Work task:
Look through the data below and output, unchanged, every line from the one holding "Give the text" through the one holding "A voice recording", inclusive. Skip the pictures.

===== Data provided =====

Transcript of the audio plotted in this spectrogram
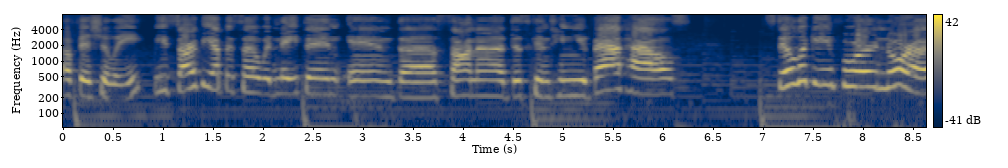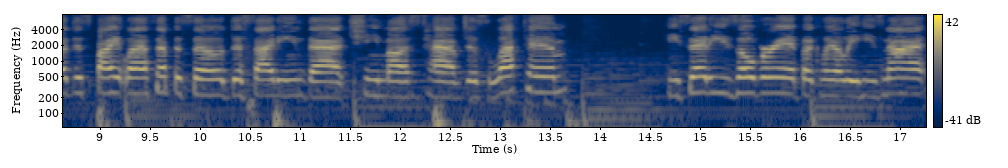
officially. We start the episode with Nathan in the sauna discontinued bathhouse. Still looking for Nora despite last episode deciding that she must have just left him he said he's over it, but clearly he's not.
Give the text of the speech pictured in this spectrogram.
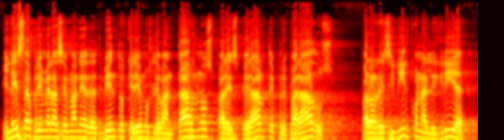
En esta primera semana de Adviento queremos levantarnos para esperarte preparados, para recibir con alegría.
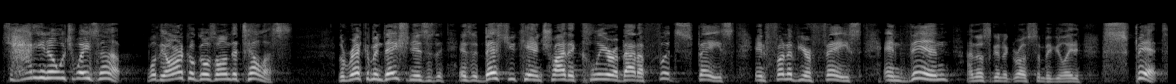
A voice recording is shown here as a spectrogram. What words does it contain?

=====
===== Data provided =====

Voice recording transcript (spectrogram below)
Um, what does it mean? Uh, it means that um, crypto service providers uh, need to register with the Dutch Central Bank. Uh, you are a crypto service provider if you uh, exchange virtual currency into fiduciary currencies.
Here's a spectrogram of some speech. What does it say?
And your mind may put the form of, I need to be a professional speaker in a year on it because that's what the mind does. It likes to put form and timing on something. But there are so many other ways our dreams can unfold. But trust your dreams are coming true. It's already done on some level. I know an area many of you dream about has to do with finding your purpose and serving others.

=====

Answer to this problem:
Give the text of the speech pictured in this spectrogram.
En esta primera semana de Adviento queremos levantarnos para esperarte preparados, para recibir con alegría.
A voice recording is shown here as a spectrogram. What words does it contain?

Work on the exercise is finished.